Don’t get me wrong, I am not saying that you should start inserting “please retweet” into all of your tweets. Would you continue following someone if she always asked you to retweet her? Offline, do you maintain friendships with people who constantly ask for favors? Continue reading →
Okay, all you self-proclaimed social media journalism geeks, here is your chance to win absolutely nothing except the satisfaction of helping fellow reporters, photographers and editors who are new to Twitter.
If you’ve ever helped a person create a Twitter account, you know that one of the first questions newbies ask is “who should I follow?” I always suggest reporters follow officials, experts, companies, customers and constituents of the industries, communities, issues and topics that they cover.
To make my point, I conducted a Twitter search that includes all English language tweets that include the word journalism along with the word social or mobile. I also included the word data, to capture conversations about data journalism. Continue reading →

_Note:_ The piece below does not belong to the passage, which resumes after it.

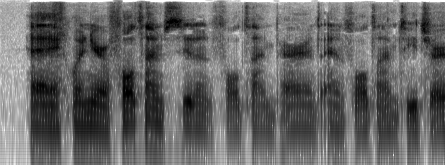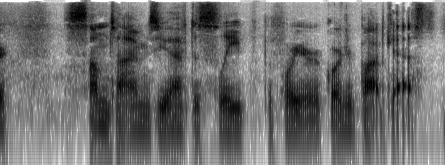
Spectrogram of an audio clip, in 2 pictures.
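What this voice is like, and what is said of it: Sleepy, lower-pitched voice. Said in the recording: “being sleepy ... my voice is half an octave lower”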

I gave up on Twitter twice before finally “getting it” years ago. I became a fan of the tool when I realized Twitter could send me every tweet that included certain words or phrases — even if I didn’t follow the people who posted those tweets.
Instead of following interests, I suggest that Twitter resurrect the ability to track specific words or phrases. When I search Twitter for “data journalism,” I want an option to “follow” that search. Selecting that option would tell Twitter that I want to see tweets like this one in my main timeline, even if I don’t follow Nicholas Jackson:
What are some good examples of data journalism/visualizations? (Help for a USC Annenberg project I’m working on. No burritos, please.)
My concept addresses a concern that a Marketing Land commenter brought up with Danny’s interest-based approach. If Twitter offers general interests, like sports, the results would be too broad to be useful. In my model, a person could be more specific by following tweets that contain “World Series,” or “Lakers,” or “Landon Donovan.”
Twitter can’t just flip a switch
Unfortunately, the ability to follow specific words never really existed in the way that I’ve described it.
Twitter stopped supporting IM clients six years ago, and the “track” command is absent from its current list of SMS commands. With the incredible volume of tweets being sent nowadays, I don’t think it would be wise to re-introduce the “track” command to SMS messaging or to revive support for IM.
If my proposed idea is a simple one to implement, it could help journalists quickly find value in Twitter by letting them track terms and public figures relevant to their beats. It could help companies quickly find value in Twitter by letting them track industry terms and competitors. If it helps attract and keep new users, it could help shareholders find greater value in Twitter.